Julien Sage, Ph.D., Stanford University
$1,285,512 over 3 years (2015 - 2017) | Project: Protein methyltransferase signaling - Discovery of novel therapeutic targets in pancreatic cancerOverview:
There are many growth factor receptors that become highly activated in pancreatic cancer cells; however, inhibiting these growth factors has toxic effects and only temporarily inhibits tumor growth. This study aims to target a different class of proteins known as lysine methytransferases, or KMTs, that play a role in pancreatic cancer progression."Our work on pancreatic cancer stems from a simple idea: enzymes are often easy to target therapeutically but large families of enzymes have never been studied in depth in pancreatic tumors – thus, a number of “druggable” targets may have been missed. Specifically, we propose to investigate the role of the family of lysine methyltranferases (KMTs) in pancreatic cancer cells. We will determine which KMTs contribute to the growth of pancreatic tumors and investigate how these enzymes promote tumorigenesis. The identification of key KMTs and additional enzymes in their proximal networks will impact the fight against pancreatic cancer by elucidating new signaling pathways in pancreatic cancer cells and identifying new therapeutic targets for drug development."
Diane Simeone, M.D., University of Michigan
$1.5 million over 3 years (2015 - 2017) | Project: Personalized therapeutics using a novel circulating tumor cell ex vivo expansion modelOverview:

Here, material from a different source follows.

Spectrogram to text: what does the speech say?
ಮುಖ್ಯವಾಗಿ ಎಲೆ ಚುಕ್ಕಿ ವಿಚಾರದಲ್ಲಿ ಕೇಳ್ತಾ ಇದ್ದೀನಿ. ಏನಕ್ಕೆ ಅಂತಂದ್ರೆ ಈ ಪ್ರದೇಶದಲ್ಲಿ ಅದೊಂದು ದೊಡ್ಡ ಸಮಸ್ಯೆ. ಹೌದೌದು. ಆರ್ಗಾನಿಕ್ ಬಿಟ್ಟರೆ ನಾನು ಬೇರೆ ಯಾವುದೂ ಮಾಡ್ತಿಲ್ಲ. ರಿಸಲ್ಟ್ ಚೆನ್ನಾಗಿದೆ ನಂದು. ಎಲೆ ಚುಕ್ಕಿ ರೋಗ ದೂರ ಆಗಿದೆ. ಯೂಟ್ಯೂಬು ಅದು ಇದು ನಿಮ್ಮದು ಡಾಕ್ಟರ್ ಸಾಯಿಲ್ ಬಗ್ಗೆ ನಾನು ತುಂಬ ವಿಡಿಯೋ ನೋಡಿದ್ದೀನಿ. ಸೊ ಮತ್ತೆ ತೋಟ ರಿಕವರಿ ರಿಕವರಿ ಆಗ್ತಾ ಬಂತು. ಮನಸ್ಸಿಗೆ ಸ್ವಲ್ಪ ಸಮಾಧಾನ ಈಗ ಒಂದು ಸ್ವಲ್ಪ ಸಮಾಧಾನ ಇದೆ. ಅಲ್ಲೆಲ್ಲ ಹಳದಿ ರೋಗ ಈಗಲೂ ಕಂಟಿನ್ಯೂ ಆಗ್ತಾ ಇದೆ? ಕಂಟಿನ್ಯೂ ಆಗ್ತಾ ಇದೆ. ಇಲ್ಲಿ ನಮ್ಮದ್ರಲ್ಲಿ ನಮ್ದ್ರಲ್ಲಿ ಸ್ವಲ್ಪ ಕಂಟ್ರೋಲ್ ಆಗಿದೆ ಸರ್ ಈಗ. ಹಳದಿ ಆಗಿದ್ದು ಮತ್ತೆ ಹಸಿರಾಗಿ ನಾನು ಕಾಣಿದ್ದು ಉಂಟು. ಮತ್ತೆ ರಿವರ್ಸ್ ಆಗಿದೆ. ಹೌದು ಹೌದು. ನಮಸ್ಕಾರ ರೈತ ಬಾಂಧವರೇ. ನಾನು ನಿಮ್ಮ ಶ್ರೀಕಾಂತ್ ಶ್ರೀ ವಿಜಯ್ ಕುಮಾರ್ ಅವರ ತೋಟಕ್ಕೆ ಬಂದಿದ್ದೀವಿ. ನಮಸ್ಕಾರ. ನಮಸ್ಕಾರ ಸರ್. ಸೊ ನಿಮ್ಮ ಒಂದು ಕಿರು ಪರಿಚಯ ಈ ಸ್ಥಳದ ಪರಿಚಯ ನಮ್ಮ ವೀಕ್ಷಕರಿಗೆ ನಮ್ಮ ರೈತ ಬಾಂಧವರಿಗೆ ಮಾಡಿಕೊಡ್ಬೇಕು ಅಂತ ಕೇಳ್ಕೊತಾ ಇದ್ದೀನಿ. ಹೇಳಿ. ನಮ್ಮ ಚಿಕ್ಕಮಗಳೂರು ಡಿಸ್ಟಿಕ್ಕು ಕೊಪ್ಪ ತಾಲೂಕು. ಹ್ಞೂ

Discovering new, innovative ways to personalize a pancreatic cancer patient’s treatment is desperately needed in order to more effectively kill their cancer. This study aims to collect circulating tumor cells in a patient’s blood and then study them in the lab to develop an optimized treatment regimen. "My goal is to develop a non-invasive approach to expand metastatic PDAC cells in culture to develop personalized therapeutics, which target heterogeneous cancer cells, including circulating stem cells, in patient tumors."